There are three things distinctive about Epicureanism. One is its identification of pleasure with the absence of pain. Another is its emphasis on sense experience as the ultimate reality. The third is its identification of tranquillity as the aim or goal of life. (The Greek word is “ataraxia,” i.e., not troubled, not disturbed: note the privative character of the Epicurean ideal.)
If it is to succeed, Epicureanism must deliver us not only from physical pain but also from anxiety and mental anguish. The prospect of death, Epicurus knew, upset many people. Hence he and his followers expended a great deal of effort trying to remove the sting, the fear, from the prospect of death.
Epicurus offered two things to battle the fear of death: an attitude and an argument. The attitude was one of mild contempt: the right sort of people, he implies, do not get in a tizzy about things, not even about death. The argument is equally compelling. “Get used to believing,” he says, “that death is nothing to us.”
Because all good and bad consist in sense experience. Death is the absence of sense experience. Therefore, “when we exist, death is not yet present, and when death is present, then we do not exist. Therefore it is relevant neither to the living nor to the dead, since it does not affect the former, and the latter do not exist.”
How convincing is this?
Not very. Even if one were to grant the materialism that Epicureanism assumes, one might object that what one resents about death is not the simple absence of sense experience but the loss of the world: one’s friends, engagements, duties, involvements, as well as the panoply of sense experience that attends living.
Death also brings with it the prospect of pain and suffering: few of us can count on a pain-free exit, and that fact also helps to account for the bad reputation death has among non-Epicureans.
Finally, Epicurus and his followers say “death is nothing to us,” but they leave out of account the fact that human beings exist not simply as individuals but as part of a network of family, friends, and a larger community.
Epicurus taught that “self-sufficiency is a great good.” But who, really, is self-sufficient? Let’s say you are married with young children. Your death, quite apart from the inconvenience it might be thought to cause you, would also gravely affect your spouse and children.
There is not much room from children or spouses in the Epicurean philosophy. Why? Because they threaten to compromise the ideal of self-sufficiency.
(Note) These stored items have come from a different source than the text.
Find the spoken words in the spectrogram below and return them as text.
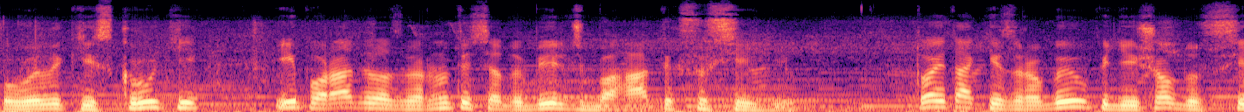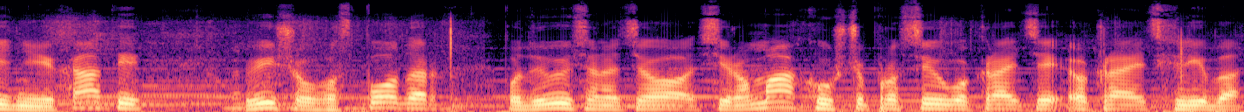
у великій скруті, і порадила звернутися до більш багатих сусідів. Той так і зробив, підійшов до сусідньої хати, вийшов господар, подивився на цього сіромаху, що просив окраєць, окраєць хліба,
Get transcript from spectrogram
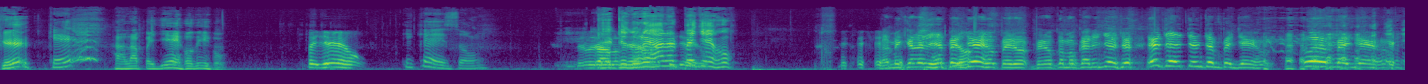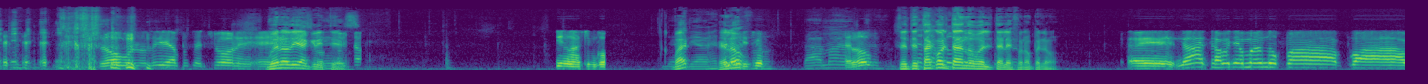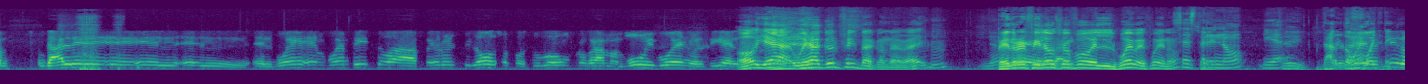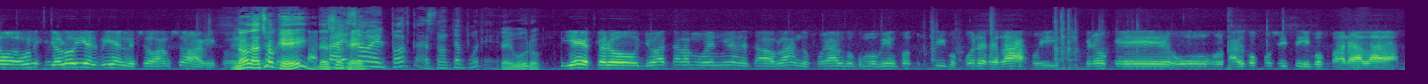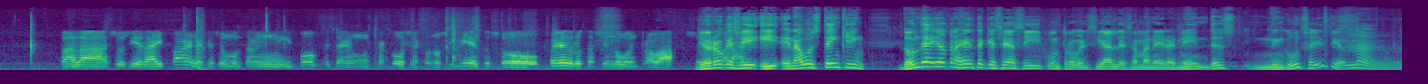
¿Qué? ¿Qué? A la pellejo, dijo. Pellejo. ¿Y qué es eso? El que tú le jalas el pellejo. A mí que le dije pellejo, pero, pero como cariñoso, ese es un pellejo. Oh, pellejo. No, buenos días, muchachones. Eh, Buenos días, son- Cristian. Cinco- What? Hello. Hello. Se te está cortando el teléfono, perdón. Eh, nada, estaba llamando para pa darle el, el, el buen, el buen visto a Pedro el filósofo. Tuvo un programa muy bueno el viernes. Oh, yeah, we had good feedback on that, right? Pedro el filósofo el jueves fue, ¿no? Se estrenó. yeah. Dando Sí, fuerte. lo- Yo lo vi el viernes, so I'm sorry. No, that's okay, that's Para eso okay. es el podcast, no te apures. Seguro. Yeah, pero yo hasta la mujer mía le estaba hablando, fue algo como bien constructivo, fue de relajo y, y creo que un- algo positivo para la para la sociedad hispana, que somos tan hipócritas en muchas cosas, conocimientos. So, Pedro está haciendo buen trabajo. Yo creo que sí. Y and I was thinking, ¿dónde hay otra gente que sea así controversial de esa manera? Ni, ningún sitio.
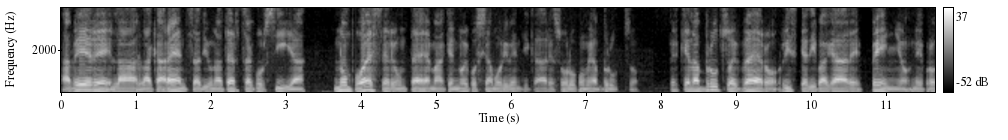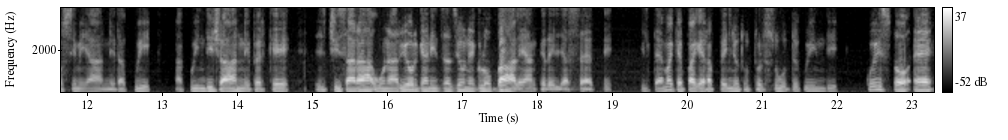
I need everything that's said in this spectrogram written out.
avere la, la carenza di una terza corsia non può essere un tema che noi possiamo rivendicare solo come Abruzzo, perché l'Abruzzo è vero rischia di pagare pegno nei prossimi anni, da qui a 15 anni, perché eh, ci sarà una riorganizzazione globale anche degli assetti. Il tema è che pagherà pegno tutto il sud, quindi questo è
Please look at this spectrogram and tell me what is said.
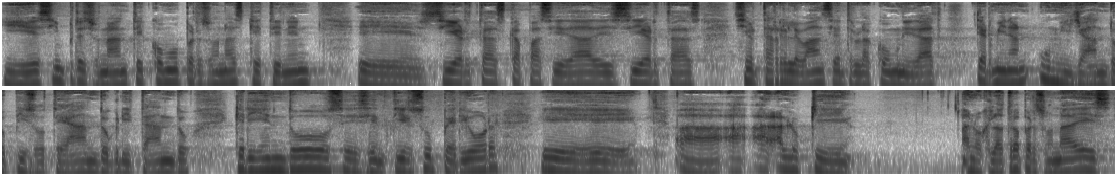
y es impresionante cómo personas que tienen eh, ciertas capacidades, ciertas, cierta relevancia entre la comunidad, terminan humillando, pisoteando, gritando, queriéndose sentir superior eh, a, lo que, a lo que la otra persona es.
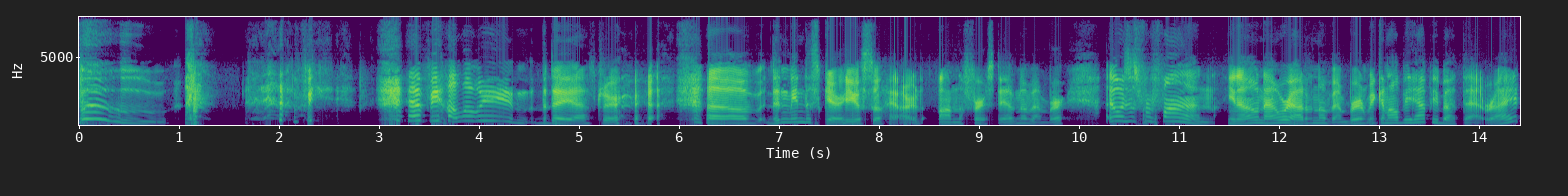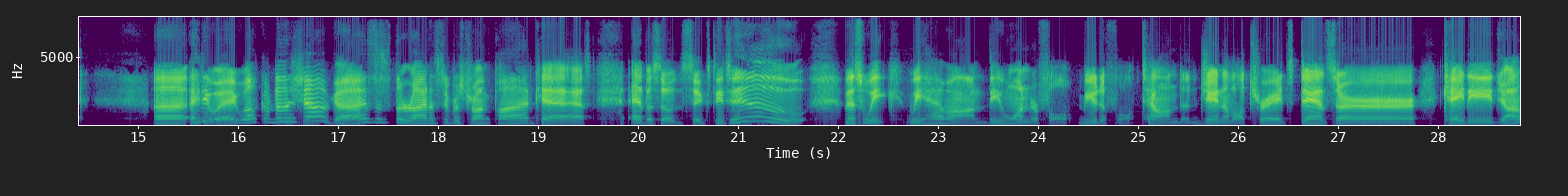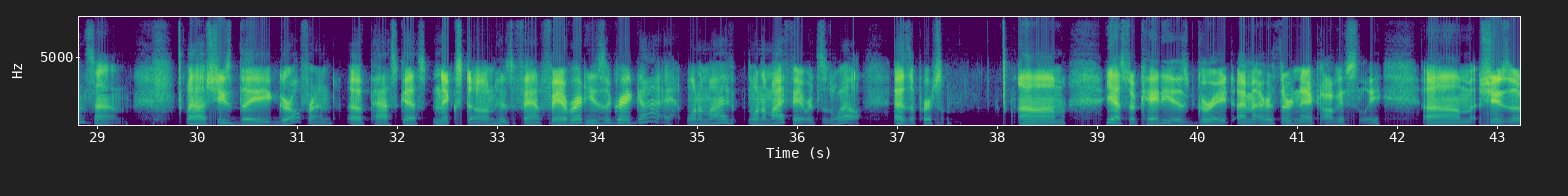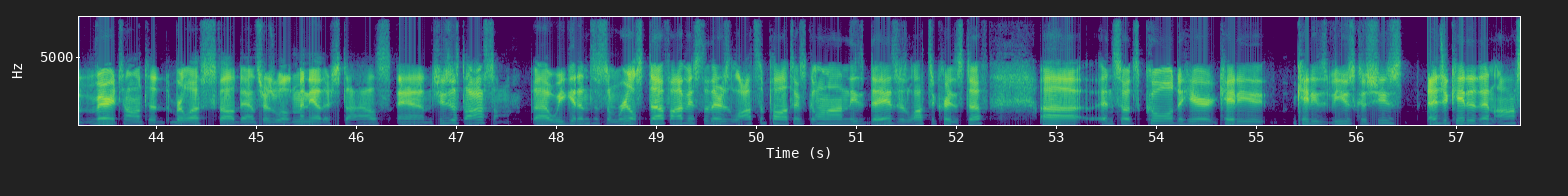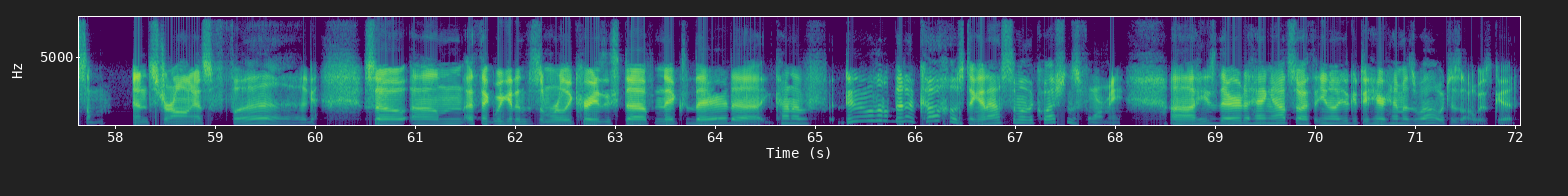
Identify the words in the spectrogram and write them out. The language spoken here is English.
Boo! happy, happy Halloween the day after. um, didn't mean to scare you so hard on the first day of November. It was just for fun. You know, now we're out of November and we can all be happy about that, right? Uh, anyway, welcome to the show, guys. This is the Ryan Super Strong podcast, episode 62. This week, we have on the wonderful, beautiful, talented, Jane of all trades dancer, Katie Johnson. Uh, she's the girlfriend of past guest Nick Stone, who's a fan favorite. He's a great guy, one of my one of my favorites as well as a person. Um, yeah, so Katie is great. I met her through Nick, obviously. Um, she's a very talented burlesque style dancer as well as many other styles, and she's just awesome. Uh, we get into some real stuff. Obviously, there's lots of politics going on these days. There's lots of crazy stuff, uh, and so it's cool to hear Katie Katie's views because she's educated and awesome and strong as fuck. So, um, I think we get into some really crazy stuff. Nick's there to kind of do a little bit of co-hosting and ask some of the questions for me. Uh, he's there to hang out, so I th- you know you'll get to hear him as well, which is always good.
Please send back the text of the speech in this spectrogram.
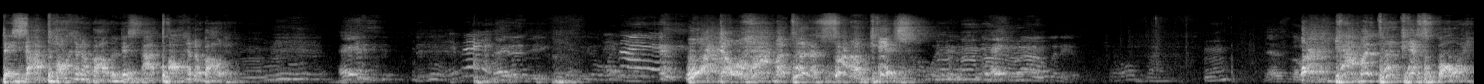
They start talking about it. They start talking about it. That's What happened to Kish boy?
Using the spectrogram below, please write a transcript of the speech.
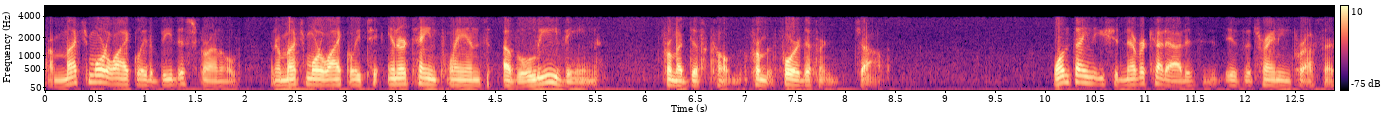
are much more likely to be disgruntled and are much more likely to entertain plans of leaving from a difficult from for a different job. One thing that you should never cut out is is the training process,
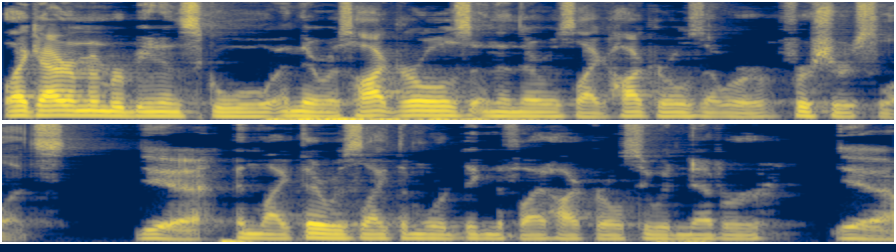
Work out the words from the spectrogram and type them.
like I remember being in school and there was hot girls, and then there was like hot girls that were for sure sluts, yeah, and like there was like the more dignified hot girls who would never yeah,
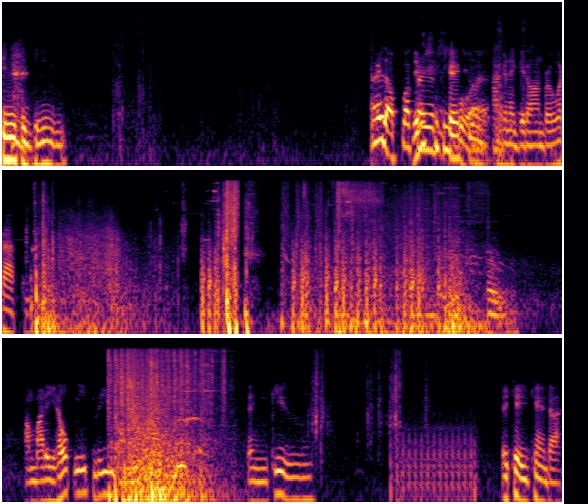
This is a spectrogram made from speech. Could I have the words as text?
You need to demon. Where the fuck Didn't are your you people at? not gonna get on, bro? What happened? Oh. Somebody help me, please. Thank you. AK, you can't die.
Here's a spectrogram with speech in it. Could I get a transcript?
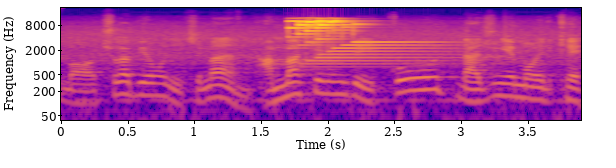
뭐 추가 비용은 있지만 안마 기능도 있고 나중에 뭐 이렇게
At bottom, Epicureanism is a workable philosophy only for a small subset of people. You must be unafflicted by life’s tragedies: grave poverty or illness or oppression makes being an Epicurean difficult. You must also be largely unafflicted by deep passions. A profound love of life is incompatible with Epicureanism, as is a profound love of one’s children.
The true Epicurean is more of a spectator of than a participant in life. The Roman poet Lucretius (c. 99-c. 55 BC) was one of Epicurus’ greatest disciples. In his long paean to Epicureanism “De Rerum Natura” (“On The Nature of Things”), Lucretius extolled the great sweetness of disengagement, of becoming a spectator rather than a participant in life. In a famous passage, Lucretius warns that “medio de fonte leporum surgit aliquid amari quod in ipsis floribus angat”—“even in the midst of the fountain of pleasure there is something bitter that torments us in the midst of our flowering.” Hence it is better to step back, to watch “the clash of battle / Across the plains, yourself immune to danger.”
One is left with two questions. The first is whether the immunity that Lucretius (like Epicurus) promises is real or illusory. Can we really remain mere spectators of our lives? The second question is whether, even if possible, such disengagement is finally desirable. Perhaps some battles can only be won by engaging with the enemy.